Tracing the Roots of Monet’s Water Lilies
“It has been my lifelong dream to paint walls,” Degas confided. The artist was not alone in his desire to participate in the many decorative works of the late 19th century. Although Monet and the Impressionists did not receive official commissions for them, they produced paintings and decorative objects throughout their careers. They experimented with many techniques while redefining in their own way the very idea of “decorative,” a paradoxical notion, both positive and depreciative, and one at the heart of the artistic practice and aesthetic and social thinking of the late 19th century.

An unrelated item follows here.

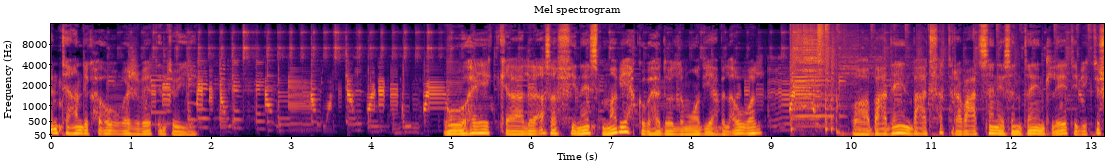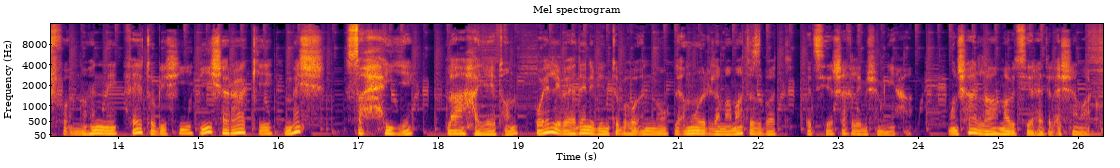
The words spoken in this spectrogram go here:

This aspect of Impressionism is little known today. Yet the Water Lilies cycle at the Orangerie, which Monet called his “great decorations,” crowns more than sixty years of forays into this field. And if the paintings exhibited by the Impressionists shocked, it was also because they were seen as simple decorations, devoid of meaning and dedicated to the sole pleasure of the senses. Didn't a critic write in 1874 that what Monet was painting was akin to “wallpaper”?
Thus, for the first time, this exhibition invites visitors to explore another history of Impressionism with works by Cassatt, Cézanne, Degas, Manet, Monet, Morisot, Pissarro, and Renoir from around the world, some of which are rarely or never shown in France. It shows how, through some eighty paintings, fans, ceramics, or drawings, the Impressionists blazed a new trail, with the conviction that, to quote Renoir, art is made above all to “brighten the walls.”
Hold onto your ticket...
... and continue your discovery of Impressionist masterpieces: throughout the exhibition “Impressionist Decorations. Tracing the Roots of Monet’s Water Lilies” (from March 2 to July 11, 2022), you will receive reduced admission to the Musée d'Orsay within fifteen days of your visit, upon presentation of your admission ticket.